◆ **About this exercise**
Reproduce the data exactly and drop any pictures it holds.
*** Opening of Available records ***
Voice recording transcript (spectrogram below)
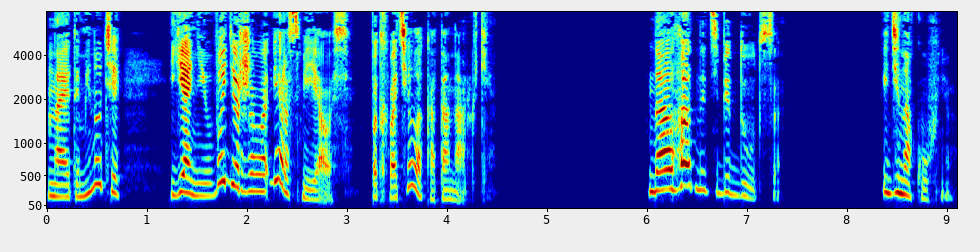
На этой минуте я не выдержала и рассмеялась, подхватила кота на руки. «Да ладно тебе дуться. Иди на кухню.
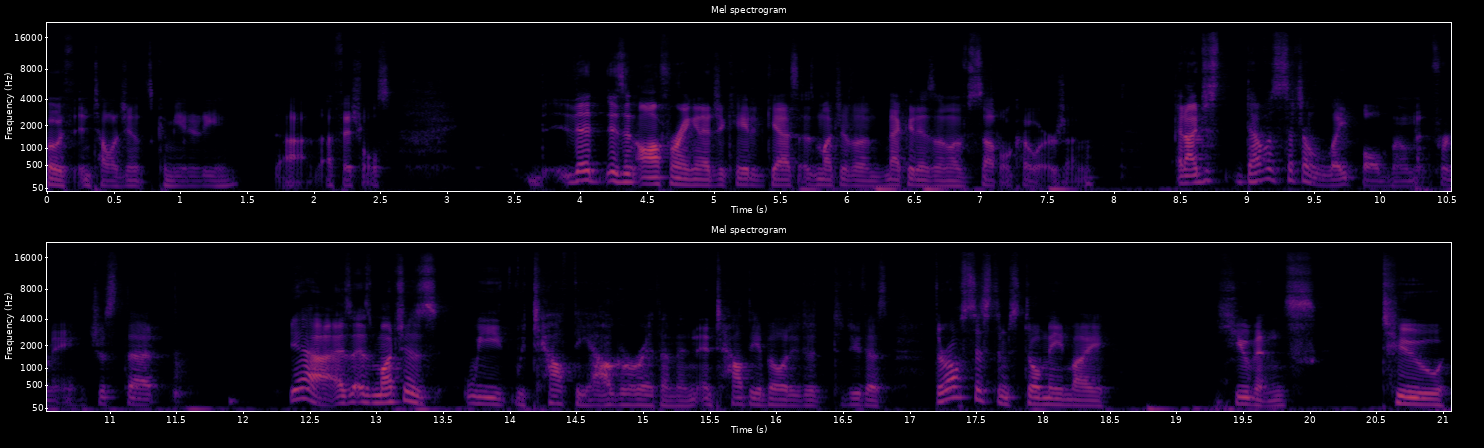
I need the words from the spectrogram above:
both intelligence community uh, officials. That isn't offering an educated guess as much of a mechanism of subtle coercion. And I just, that was such a light bulb moment for me. Just that, yeah, as, as much as we, we tout the algorithm and, and tout the ability to, to do this, they're all systems still made by humans to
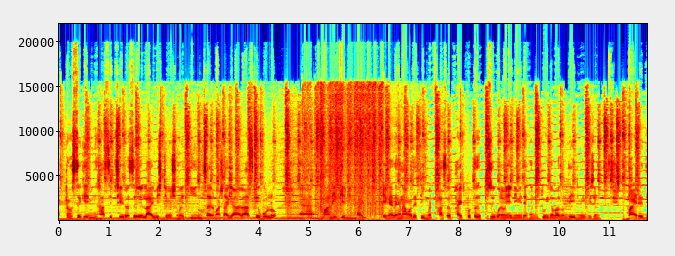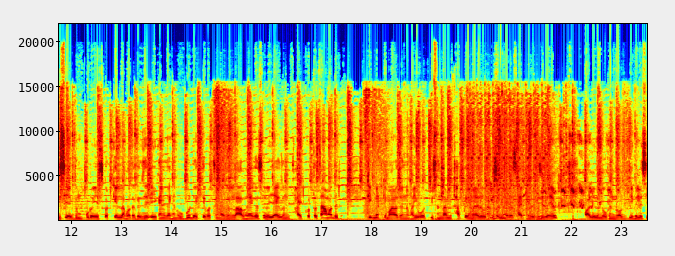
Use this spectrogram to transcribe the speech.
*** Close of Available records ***
◆ **Completed task**
Voice recording transcript (spectrogram below)
На этой минуте я не выдержала и рассмеялась, подхватила кота на руки. «Да ладно тебе дуться. Иди на кухню.
I need the words from the spectrogram above:
both intelligence community uh, officials. That isn't offering an educated guess as much of a mechanism of subtle coercion. And I just, that was such a light bulb moment for me. Just that, yeah, as, as much as we, we tout the algorithm and, and tout the ability to, to do this, they're all systems still made by humans to
Use this spectrogram to transcribe the speech.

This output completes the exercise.